What to do: Go through the data and copy every line exactly, but not the images.

Data provided:

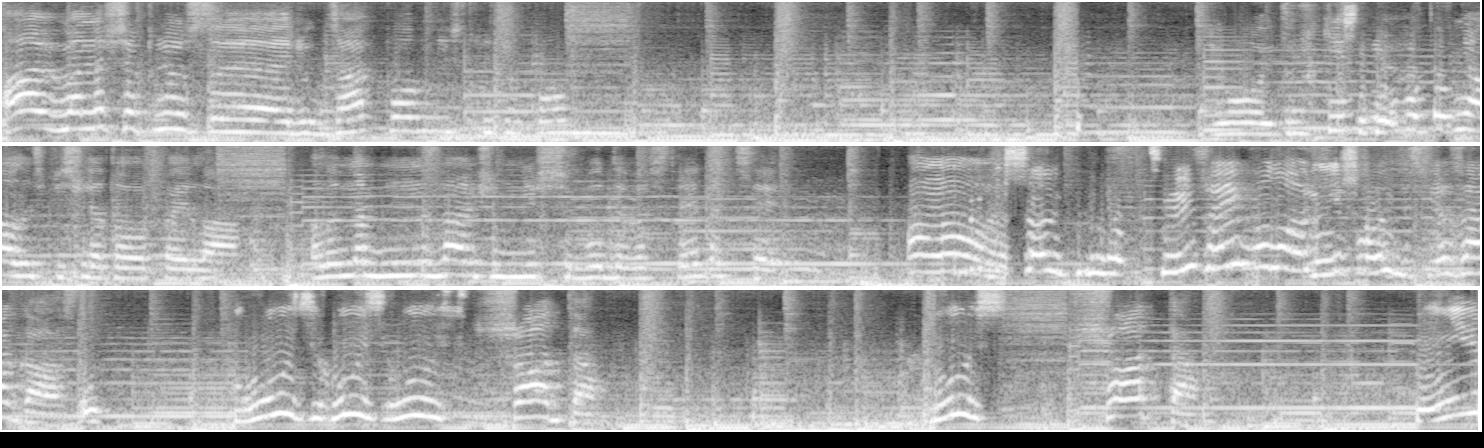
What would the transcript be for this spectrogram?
А, в мене ще плюс е, рюкзак повністю заповнений. Ой, трошки трохи помнялись після того файла. Але не, не знаю, чи мені ще буде вести так це. А ну, Що і було, Мені що сльоза газ. Гусь, гусь, гусь, Що там? гусь. Що там? Мені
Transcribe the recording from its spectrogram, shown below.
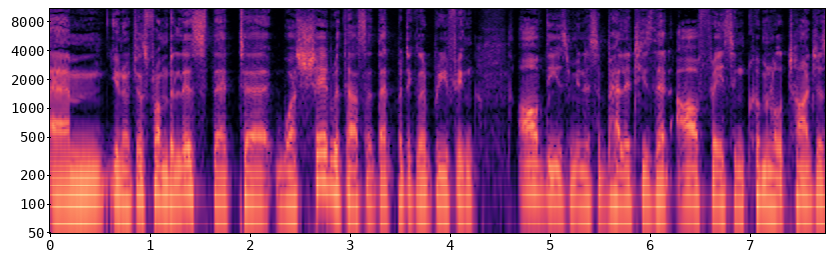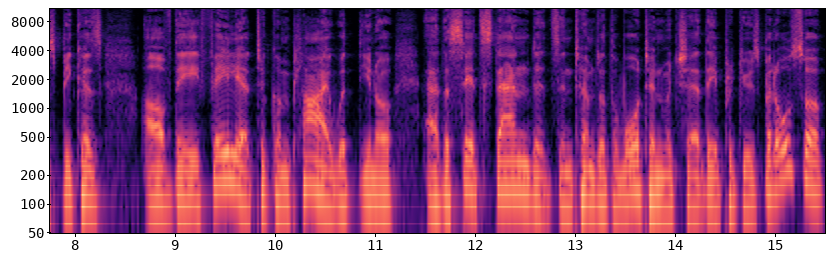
um, you know, just from the list that uh, was shared with us at that particular briefing of these municipalities that are facing criminal charges because of their failure to comply with, you know, uh, the set standards in terms of the water in which uh, they produce. But also,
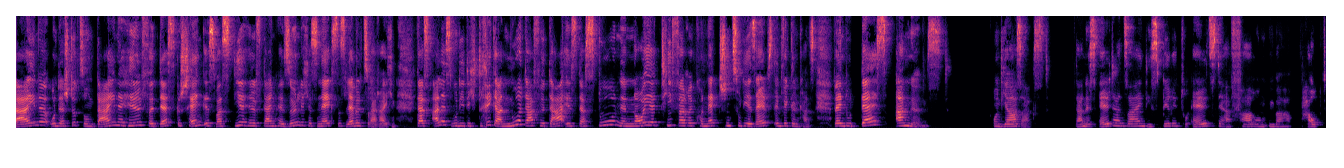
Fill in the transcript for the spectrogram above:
deine Unterstützung, deine Hilfe, das Geschenk ist, was dir hilft, dein persönliches nächstes Level zu erreichen. Dass alles, wo die dich triggern, nur dafür da ist, dass du eine neue, tiefere Connection zu dir selbst entwickeln kannst. Wenn du das annimmst und Ja sagst, dann ist Elternsein die spirituellste Erfahrung überhaupt,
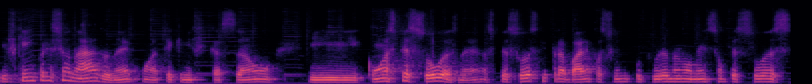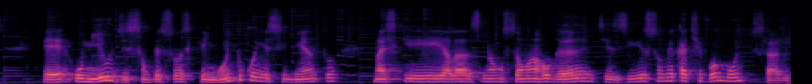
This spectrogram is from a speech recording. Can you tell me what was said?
e fiquei impressionado né, com a tecnificação e com as pessoas. Né? As pessoas que trabalham com a suinocultura normalmente são pessoas é, humildes, são pessoas que têm muito conhecimento, mas que elas não são arrogantes, e isso me cativou muito, sabe?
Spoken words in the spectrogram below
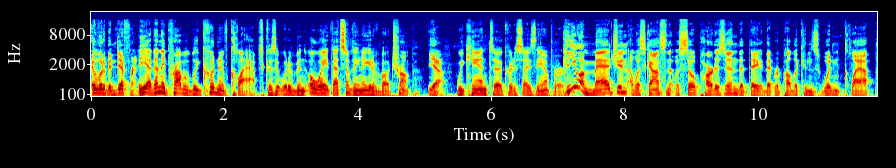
It would have been different. yeah, then they probably couldn't have clapped because it would have been, oh, wait, that's something negative about Trump. Yeah. We can't uh, criticize the emperor. Can you imagine a Wisconsin that was so partisan that they that Republicans wouldn't clap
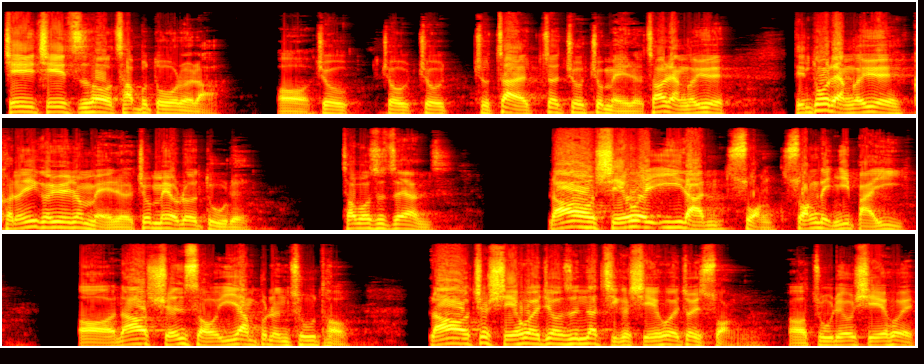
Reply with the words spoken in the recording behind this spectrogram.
接一接之后差不多了啦，哦，就就就就再这就就没了，超两个月，顶多两个月，可能一个月就没了，就没有热度了，差不多是这样子。然后协会依然爽爽领一百亿哦，然后选手一样不能出头，然后就协会就是那几个协会最爽哦，主流协会，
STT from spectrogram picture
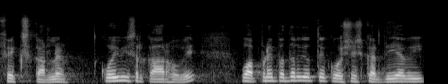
ਫਿਕਸ ਕਰ ਲੈਣ। ਕੋਈ ਵੀ ਸਰਕਾਰ ਹੋਵੇ ਉਹ ਆਪਣੇ ਪੱਧਰ ਦੇ ਉੱਤੇ ਕੋਸ਼ਿਸ਼ ਕਰਦੀ ਆ ਵੀ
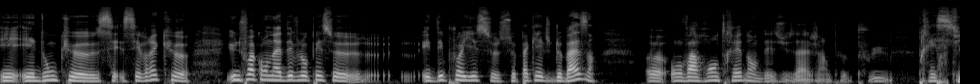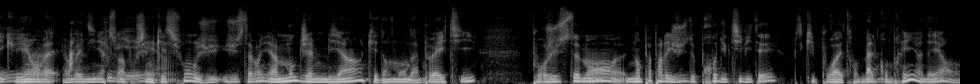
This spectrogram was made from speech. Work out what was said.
Et, donc euh, c'est vrai que une fois qu'on a développé ce et déployé ce, package de base, euh, on va rentrer dans des usages un peu plus précis. on va, on va venir sur la prochaine question. Juste avant, il y a un mot que j'aime bien, qui est dans le monde un peu IT, pour justement, euh, non pas parler juste de productivité, ce qui pourrait être mal compris. hein, D'ailleurs, on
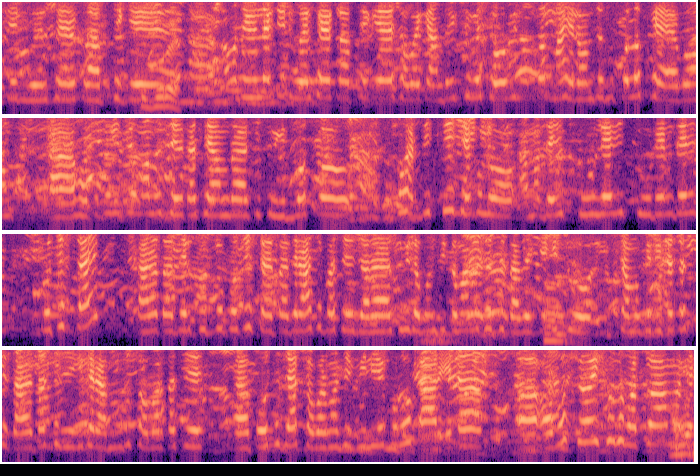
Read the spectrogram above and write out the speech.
ইউনাইটেড ওয়েলফেয়ার ক্লাব থেকে। হ্যাঁ, আমাদের ইউনাইটেড ওয়েলফেয়ার ক্লাব থেকে সবাইকে আন্তরিক শুভেচ্ছা অভিনন্দন। মাহে রমজান উপলক্ষে এবং হতদরিদ্র মানুষের কাছে আমরা কিছু ঈদ বস্ত্র উপহার দিচ্ছি। সেগুলো আমাদের স্কুলের স্টুডেন্টদের প্রচেষ্টায় তারা তাদের ক্ষুদ্র প্রচেষ্টায় তাদের আশেপাশে যারা সুবিধা বঞ্চিত মানুষ আছে তাদেরকে কিছু ঈদ সামগ্রী দিতে চাচ্ছে তারা চাচ্ছে যে ঈদের আনন্দ সবার কাছে পৌঁছে যাক সবার মাঝে বিলিয়ে করুক। আর এটা অবশ্যই শুধুমাত্র আমাদের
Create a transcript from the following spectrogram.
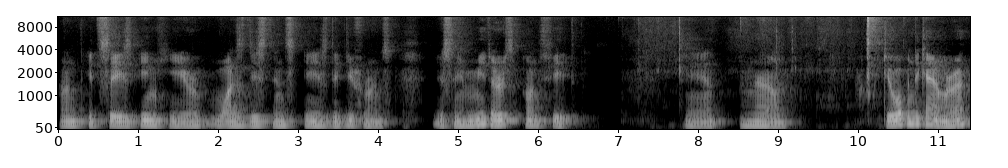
and it says in here what distance is the difference you see meters and feet. And now to open the camera?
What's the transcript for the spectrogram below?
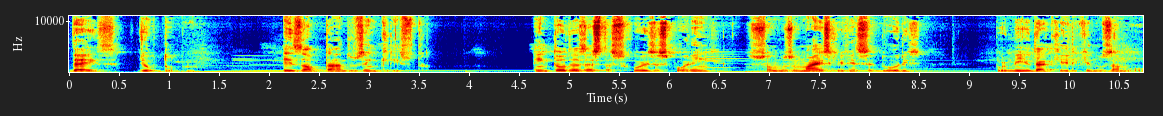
10 de outubro. Exaltados em Cristo. Em todas estas coisas, porém, somos mais que vencedores por meio daquele que nos amou.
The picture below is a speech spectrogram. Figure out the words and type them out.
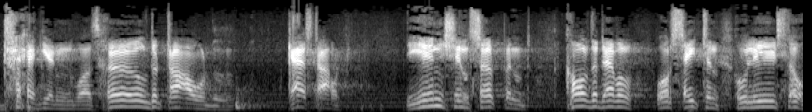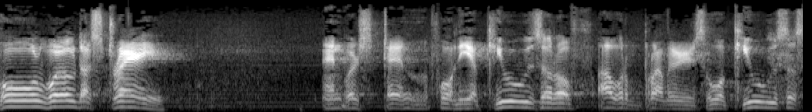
dragon was hurled down, cast out. The ancient serpent, called the devil or Satan, who leads the whole world astray. And verse 10 For the accuser of our brothers who accuses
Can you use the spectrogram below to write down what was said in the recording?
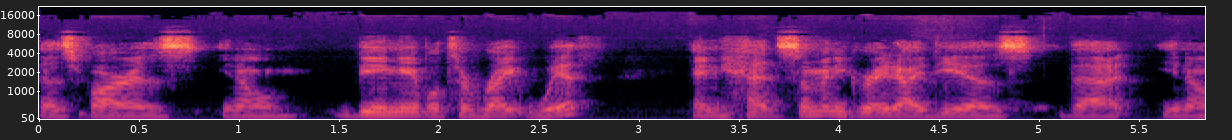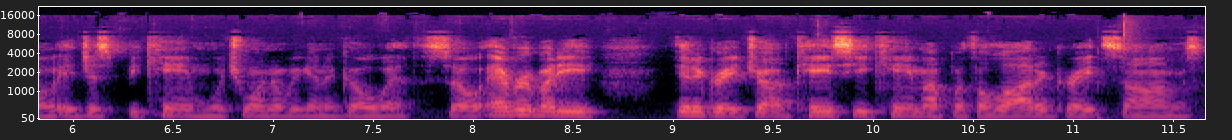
as far as you know being able to write with and had so many great ideas that you know it just became which one are we going to go with so everybody did a great job casey came up with a lot of great songs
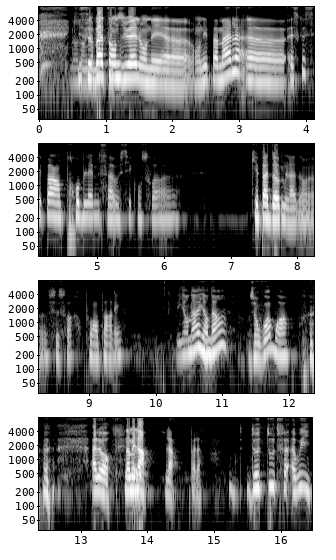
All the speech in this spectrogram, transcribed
qui se battent en duel. On est, euh, on est pas mal. Euh, est-ce que c'est pas un problème ça aussi qu'on soit, qu'il n'y ait pas d'hommes là ce soir pour en parler? Mais il y en a, il y en a. J'en vois moi. Alors. Non mais là, là, pas là. De toute façon, ah oui.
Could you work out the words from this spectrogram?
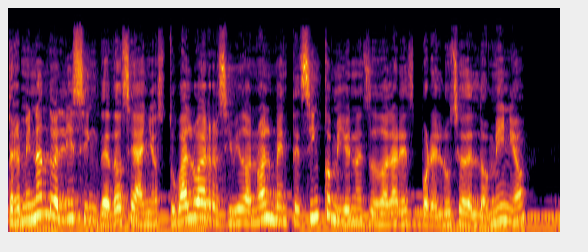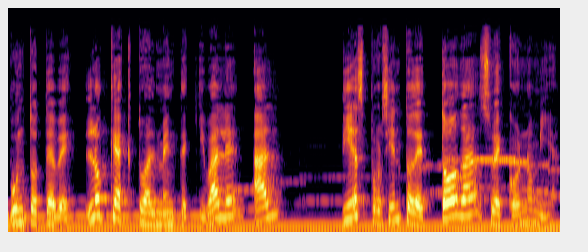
Terminando el leasing de 12 años, Tuvalu ha recibido anualmente 5 millones de dólares por el uso del dominio .tv, lo que actualmente equivale al 10% de toda su economía.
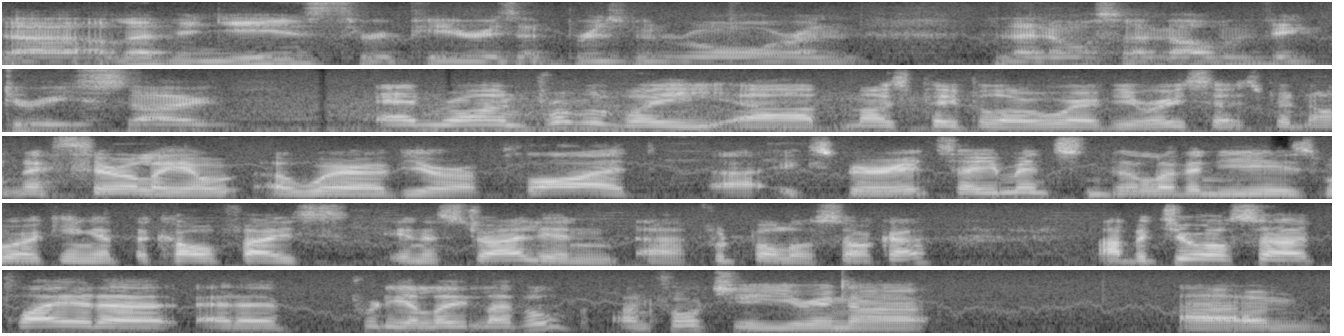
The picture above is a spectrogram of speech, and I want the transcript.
uh, 11 years through periods at Brisbane Roar and, and then also Melbourne Victory. So, And Ryan, probably uh, most people are aware of your research, but not necessarily aware of your applied uh, experience. So you mentioned 11 years working at the coalface in Australian uh, football or soccer, uh, but you also play at a at a pretty elite level. Unfortunately, you're in a um,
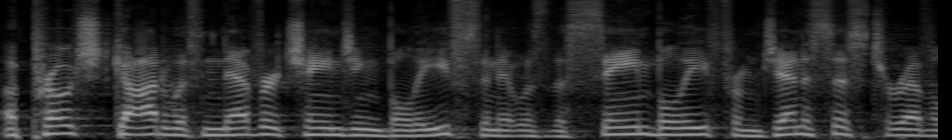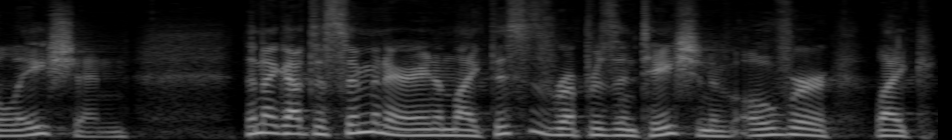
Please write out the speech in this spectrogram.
approached God with never changing beliefs, and it was the same belief from Genesis to Revelation. Then I got to seminary and I'm like, this is representation of over like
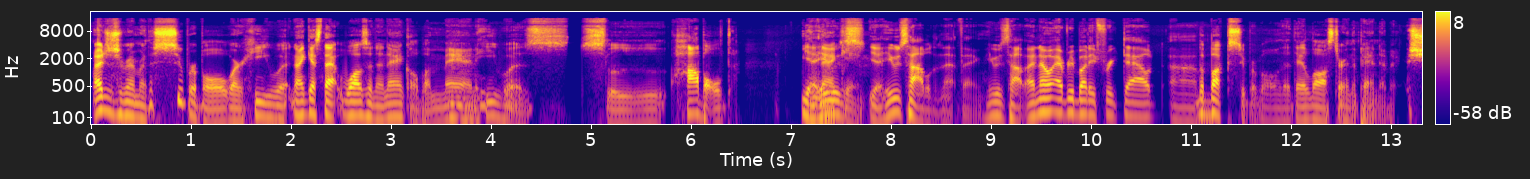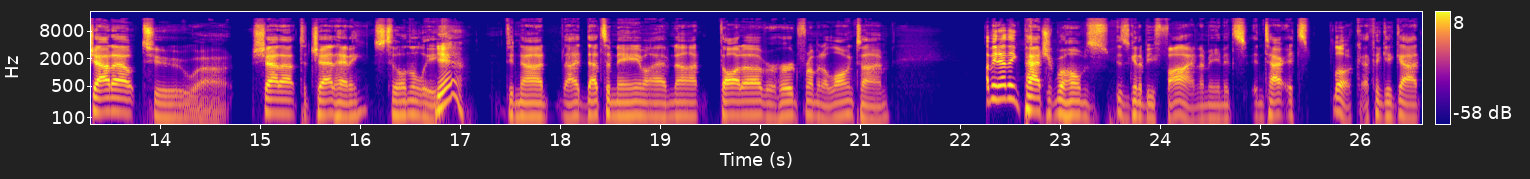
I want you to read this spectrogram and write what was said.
I just remember the Super Bowl where he was, and I guess that wasn't an ankle, but man, Mhm. he was sl- hobbled. Yeah, in he that was. game. Yeah, he was hobbled in that thing. He was hobbled. I know everybody freaked out. Um, The Bucks Super Bowl that they lost during the pandemic. shout out to uh, shout out to Chad Henne, still in the league. Yeah. did not. I, that's a name I have not thought of or heard from in a long time. I mean, I think Patrick Mahomes is going to be fine. I mean, it's entire. It's look. I think it got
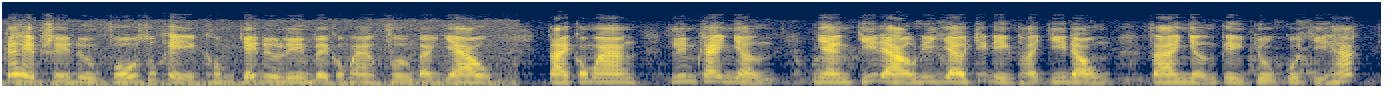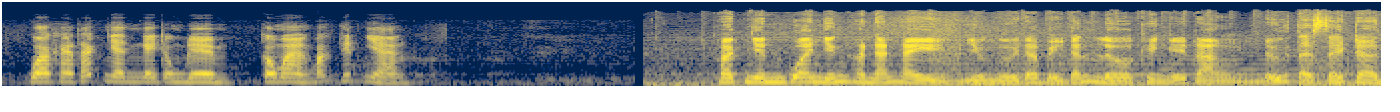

Task result:
What would the transcript be for this spectrogram?
А, в мене ще плюс е, рюкзак повністю заповнений. Ой, трошки трохи помнялись після того файла. Але не, не знаю, чи мені ще буде вести так це. А ну, Що і було, Мені що сльоза газ. Гусь, гусь, гусь, Що там? гусь. Що там? Мені
Transcribe the recording from its spectrogram, shown below.
um, you know, just from the list that uh, was shared with us at that particular briefing of these municipalities that are facing criminal charges because of their failure to comply with, you know, uh, the set standards in terms of the water in which uh, they produce. But also,
Fill in the transcript for the spectrogram above:
deine Unterstützung, deine Hilfe, das Geschenk ist, was dir hilft, dein persönliches nächstes Level zu erreichen. Dass alles, wo die dich triggern, nur dafür da ist, dass du eine neue, tiefere Connection zu dir selbst entwickeln kannst. Wenn du das annimmst und Ja sagst, dann ist Elternsein die spirituellste Erfahrung überhaupt,
This spectrogram is from a speech recording. Can you tell me what was said?
e fiquei impressionado né, com a tecnificação e com as pessoas. Né? As pessoas que trabalham com a suinocultura normalmente são pessoas é, humildes, são pessoas que têm muito conhecimento, mas que elas não são arrogantes, e isso me cativou muito, sabe?
Spoken words in the spectrogram below
It would have been different. yeah, then they probably couldn't have clapped because it would have been, oh, wait, that's something negative about Trump. Yeah. We can't uh, criticize the emperor. Can you imagine a Wisconsin that was so partisan that they that Republicans wouldn't clap
Reply with the words spoken in the recording behind this spectrogram.
接一接之后差不多了啦，哦，就就就就再这就就没了，超两个月，顶多两个月，可能一个月就没了，就没有热度了，差不多是这样子。然后协会依然爽爽领一百亿哦，然后选手一样不能出头，然后就协会就是那几个协会最爽哦，主流协会，
STT from spectrogram picture
ਫਿਕਸ ਕਰ ਲੈਣ। ਕੋਈ ਵੀ ਸਰਕਾਰ ਹੋਵੇ ਉਹ ਆਪਣੇ ਪੱਧਰ ਦੇ ਉੱਤੇ ਕੋਸ਼ਿਸ਼ ਕਰਦੀ ਆ ਵੀ
This spectrogram was made from speech. Work out what was said.
Et, donc euh, c'est vrai que une fois qu'on a développé ce et déployé ce, package de base, euh, on va rentrer dans des usages un peu plus précis. on va, on va venir sur la prochaine question. Juste avant, il y a un mot que j'aime bien, qui est dans le monde un peu IT, pour justement, euh, non pas parler juste de productivité, ce qui pourrait être mal compris. hein, D'ailleurs, on
Read the spectrogram above and write out the speech.
ইউনাইটেড ওয়েলফেয়ার ক্লাব থেকে। হ্যাঁ, আমাদের ইউনাইটেড ওয়েলফেয়ার ক্লাব থেকে সবাইকে আন্তরিক শুভেচ্ছা অভিনন্দন। মাহে রমজান উপলক্ষে এবং হতদরিদ্র মানুষের কাছে আমরা কিছু ঈদ বস্ত্র উপহার দিচ্ছি। সেগুলো আমাদের স্কুলের স্টুডেন্টদের প্রচেষ্টায় তারা তাদের ক্ষুদ্র প্রচেষ্টায় তাদের আশেপাশে যারা সুবিধা বঞ্চিত মানুষ আছে তাদেরকে কিছু ঈদ সামগ্রী দিতে চাচ্ছে তারা চাচ্ছে যে ঈদের আনন্দ সবার কাছে পৌঁছে যাক সবার মাঝে বিলিয়ে করুক। আর এটা অবশ্যই শুধুমাত্র আমাদের
Create a transcript from the following spectrogram.
and it says in here what distance is the difference you see meters and feet. And now to open the camera?
What's the transcript for the spectrogram below?
10 de outubro. Exaltados em Cristo. Em todas estas coisas, porém, somos mais que vencedores por meio daquele que nos amou.
The picture below is a speech spectrogram. Figure out the words and type them out.
dragon was hurled down, cast out. The ancient serpent, called the devil or Satan, who leads the whole world astray. And verse 10 For the accuser of our brothers who accuses
Can you use the spectrogram below to write down what was said in the recording?
as far as you know being able to write with and had so many great ideas that you know it just became which one are we going to go with so everybody did a great job casey came up with a lot of great songs
All the speech in this spectrogram, transcribed
qui se battent en duel. On est, euh, on est pas mal. Euh, est-ce que c'est pas un problème ça aussi qu'on soit, qu'il n'y ait pas d'hommes là ce soir pour en parler? Mais il y en a, il y en a. J'en vois moi. Alors. Non mais là, là, pas là. De toute façon, ah oui.
Could you work out the words from this spectrogram?
Terminando el leasing de 12 años, Tuvalu ha recibido anualmente 5 millones de dólares por el uso del dominio .tv, lo que actualmente equivale al 10% de toda su economía.
The picture above is a spectrogram of speech, and I want the transcript.
uh, 11 years through periods at Brisbane Roar and, and then also Melbourne Victory. So, And Ryan, probably uh, most people are aware of your research, but not necessarily aware of your applied uh, experience. So you mentioned 11 years working at the coalface in Australian uh, football or soccer, uh, but you also play at a at a pretty elite level. Unfortunately, you're in a um,
Please write out the speech in this spectrogram.
approached God with never changing beliefs, and it was the same belief from Genesis to Revelation. Then I got to seminary and I'm like, this is representation of over like
I want you to read this spectrogram and write what was said.
I just remember the Super Bowl where he was, and I guess that wasn't an ankle, but man, Mhm. he was sl- hobbled. Yeah, in he that was. game. Yeah, he was hobbled in that thing. He was hobbled. I know everybody freaked out. Um, The Bucks Super Bowl that they lost during the pandemic. shout out to uh, shout out to Chad Henne, still in the league. Yeah. did not. I, that's a name I have not thought of or heard from in a long time. I mean, I think Patrick Mahomes is going to be fine. I mean, it's entire. It's look. I think it got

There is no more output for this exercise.